Bengaluru-28.330  K I-iteration 1 0. follow the steps discussed earlier.0417  1 2 3  0.289 0.27  1.125 -0.1445 0.00 1 2 3 2 1 -2 3 -4 3 -1 1 2 3 -0.1875 0. Table-4.16 A torsional system Make a table as given by Table-1.8125 0.75 2 3 4 IV-iteration 1.875 0.046  0.772 -0. for iterations.687 0.5 3 2 1  3 2 1  1 0.643  1.457 0. K. 557 1 0.25 -0. Principal APS College of Engineering.25 2 3 4 II-iteration 1 0.828  1 2 3  0.75 0.687 -0. S.437 0.6679 0. July/Aug 2005 VTU for 20 marks 3K 2K K J 2J 3J Fig.270  1 2 3  1.463 1 -0.1015 0.110  3 2 1  0.914 0.687 -1.234 0.50 2 3 4 III-iteration 1 0.1875 0.VTU e-learning Course ME65 Mechanical Vibrations 34 Example-2 For the system shown in the figure estimate natural frequencies using Holzar’s method.187 -0. Holzar’s Table for Example-2 1 ω 2 S No 3 J 4 φ 5 Jω2φ 6 7 2 8 1 ∑ Jω2φ K ∑ Jω φ 0.1875 0.75 0.090  Prof.
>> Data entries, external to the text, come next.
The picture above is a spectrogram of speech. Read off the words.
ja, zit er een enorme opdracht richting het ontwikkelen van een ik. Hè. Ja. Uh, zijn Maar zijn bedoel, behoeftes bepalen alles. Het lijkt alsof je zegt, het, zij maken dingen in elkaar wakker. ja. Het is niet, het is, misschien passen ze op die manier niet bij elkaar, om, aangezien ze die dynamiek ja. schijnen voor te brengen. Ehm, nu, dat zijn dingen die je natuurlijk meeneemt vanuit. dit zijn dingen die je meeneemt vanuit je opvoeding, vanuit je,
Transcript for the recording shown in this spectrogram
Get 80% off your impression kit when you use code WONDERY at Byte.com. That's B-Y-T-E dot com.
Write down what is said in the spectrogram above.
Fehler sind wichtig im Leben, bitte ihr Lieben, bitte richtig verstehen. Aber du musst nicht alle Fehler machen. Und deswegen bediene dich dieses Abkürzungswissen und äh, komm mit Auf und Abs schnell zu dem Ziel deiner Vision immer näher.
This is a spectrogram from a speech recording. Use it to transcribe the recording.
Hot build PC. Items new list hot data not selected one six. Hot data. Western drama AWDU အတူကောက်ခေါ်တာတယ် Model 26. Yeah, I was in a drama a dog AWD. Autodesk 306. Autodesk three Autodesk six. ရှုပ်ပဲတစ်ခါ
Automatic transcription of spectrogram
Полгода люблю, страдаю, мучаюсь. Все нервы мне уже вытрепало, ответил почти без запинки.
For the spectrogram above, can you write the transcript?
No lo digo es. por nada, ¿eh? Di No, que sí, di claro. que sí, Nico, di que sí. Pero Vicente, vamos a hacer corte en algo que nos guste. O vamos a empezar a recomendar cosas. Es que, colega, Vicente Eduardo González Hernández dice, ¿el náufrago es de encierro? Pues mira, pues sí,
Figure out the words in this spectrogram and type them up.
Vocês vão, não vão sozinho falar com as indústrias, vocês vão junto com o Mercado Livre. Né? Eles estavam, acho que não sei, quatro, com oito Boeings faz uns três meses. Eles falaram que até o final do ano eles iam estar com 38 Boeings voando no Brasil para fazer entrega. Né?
Assume ω from lower value to a higher value in proper steps. . Kudari.144 -1.75 0.687 0.

50 2 3 4 1 ω ME65 Mechanical Vibrations -1.VTU e-learning Course 3 4 V-iteration 1 1. Kudari.75 -9.825 -6.33 1 -17.44 -1.5 2 3 4 3 2 1  3 2 1  1 -8.687 -6.75 -101.562 -3. S.412 -2.82  18.667 1 -3.75 3.326  3 2 1  6.121  3 2 1  12 -88 108  12 -76 32  1 2 3  12 -38 10.31 7.5  -2.75 -203.88 -3. Principal APS College of Engineering.38 1 -11 -27 16.87 523.552  1 2 3  6.75 -221.979  1 2 3  4.687 -3.18 -20.66  18.75 -19.687 -11.18 12.5  3  -0.833  3 2 1  4. Bengaluru-28.125 -10.81 -23.56 106.5 -0.12 320.09 9.06 37.327 4 φ 35 1  -1.75 83.521 -0.75 -25.90  Prof.274 2.25 2 3 4 VI-iteration 1 1.18 -50. .75 2 3 4 VIII-iteration 1 2.260 13.70  1 2 3  18.572  6.517  2 S No 3 J 5 Jω2φ 6 7 2 8 1 ∑ Jω2φ K ∑ Jω φ 9.18 -40.515  1 2 3  9.875 8.172 1 -5. K.0 2 3 4 IX-iteration 1 2.154  4.687 -0.364  K VII-iteration 1 1.

5 Frequency. Bengaluru-28.557 -0.33 -23. Kudari.667 2.0 0.0 2.VTU e-learning Course Table.25 1.38 16. Principal APS College of Engineering. S. .463 -1.5 2.234 -0. the values of natural frequencies are: ω1 = 0.172 7.5 0.5 Iteration summary table ω φ4 ME65 Mechanical Vibrations 36 0 0.0 1.17.15 ω3 = 2.ω Fig.372 13.35 ω 2 = 1.75 1 1.09 The values in above table are plotted in Fig.17.5 0 0.25 0. 20 Displacement. φ4 10 0 -10 ω1 -20 ω2 ω3 0.5 1.30 rad/s rad/s rad/s Prof. Holzar’s plot of Table-5 From the above Graph.75 2 2. K.5 1.